  66. ^ "Giants sweep Dodgers with 3–2 victory". The Mercury News. San Jose. April 23, 2015.
  67. ^ Schulman, Henry (May 3, 2015). "Tim Lincecum pitches Giants to another sweep of L.A." The San Francisco Chronicle. Retrieved August 29, 2015.
  68. ^ Shea, John (May 17, 2015). "Big night for Pence as Giants rout Reds 11–2". The San Francisco Chronicle. Retrieved August 29, 2015.
  69. ^ Collier, Jamal. "Giants rookie Heston twirls no-hitter vs. Mets". Retrieved June 9, 2015.
  70. ^ Giants' home skid nearly a franchise record. Sports Xchange June 16, 2015 "Giants' home skid nearly a franchise record | Sports -". Archived from the original on June 17, 2015. Retrieved June 17, 2015. Retrieved June 17, 2015

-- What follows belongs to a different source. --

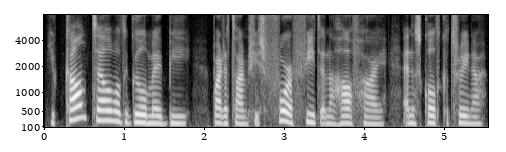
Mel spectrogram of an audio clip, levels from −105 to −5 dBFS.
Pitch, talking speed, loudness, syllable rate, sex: 205 Hz, 240 wpm, -19 LUFS, 5.1 syllables/s, female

  71. ^ Berg, Ted (September 6, 2016). "The slumping Giants have MLB's worst second-half record". USA Today. Retrieved July 10, 2017.
  72. ^ Schulman, Henry (November 8, 2016). "3 Giants—Posey, Panik, Crawford—win Gold Glove awards". San Francisco Chronicle. Retrieved February 12, 2017.
  73. ^ "Giants sign free agent closer Mark Melancon". Major League Baseball. Retrieved December 16, 2016.
  74. ^ "Madison Bumgarner sets HR mark". April 2, 2017. Retrieved April 4, 2017.
  75. ^ Pavlovic, Alex. "Giants Acquire Evan Longoria From Rays". NBC Bay Area. Retrieved March 5, 2019.
  76. ^ Pavlovic, Alex. "Giants Trade for Pirates Outfielder Andrew McCutchen: Report". NBC Bay Area. Retrieved March 5, 2019.
  77. ^ "Andrew McCutchen, Hunter Pence all aboard with position switches, but who will play CF for Giants?". January 16, 2018. Retrieved March 5, 2019.
  78. ^ "Giants agree to multi-year deal with OF Austin Jackson". NBCS Bay Area. January 22, 2018. Retrieved March 5, 2019.
  79. ^ "San Francisco Giants Fire General Manager Bobby Evans". NBC Bay Area. Retrieved December 17, 2019.
  80. ^ "Giants acquire center fielder Kevin Pillar from Blue Jays in 4-player deal". April 3, 2019. Retrieved December 17, 2019.
  81. ^ Hutchinson, Jacob (March 23, 2019). "Giants acquire Mike Yastrzemski in trade with Orioles". KNBR-AF. Retrieved December 17, 2019.
  82. ^ Sanchez, Mark W. (June 10, 2019). "Giants keep making moves, trade for Padres outfielder Dickerson". KNBR-AF. Retrieved December 17, 2019.
  83. ^ "Giants hire Cubs exec Scott Harris to be their general manager". November 11, 2019. Retrieved December 17, 2019.
  84. ^ "Giants hire Gabe Kapler as their manager - it's quite a gamble". November 13, 2019. Retrieved December 17, 2019.
  85. ^ "Giants hire 33-year-old hitting coach whose approach led to fast rise". December 7, 2019. Retrieved December 17, 2019.
  86. ^ "Sources: Giants working to hire 29-year-old as a new coach". NBCS Bay Area. December 8, 2019. Retrieved December 17, 2019.
  87. ^ "Ron Wotus and who? See how the Giants assembled a young, inexperienced coaching staff". The Mercury News. December 12, 2019. Retrieved December 17, 2019.
  88. ^ "Giants name a big-league coaching staff full of youth, short on name recognition". December 12, 2019. Retrieved December 17, 2019.
  89. ^ "Will Smith signs with Atlanta Braves, Madison Bumgarner expected to reject Giants' qualifying offer". The Mercury News. November 14, 2019. Retrieved December 18, 2019.
  90. ^ Cunningham, Kevin J. (December 15, 2019). "Madison Bumgarner signs 5-year deal with Diamondbacks". McCovey Chronicles. Retrieved December 18, 2019.
This page was last edited on 8 May 2023, at 14:34
Basis of this page is in Wikipedia. Text is available under the CC BY-SA 3.0 Unported License. Non-text media are available under their specified licenses. Wikipedia® is a registered trademark of the Wikimedia Foundation, Inc. WIKI 2 is an independent company and has no affiliation with Wikimedia Foundation.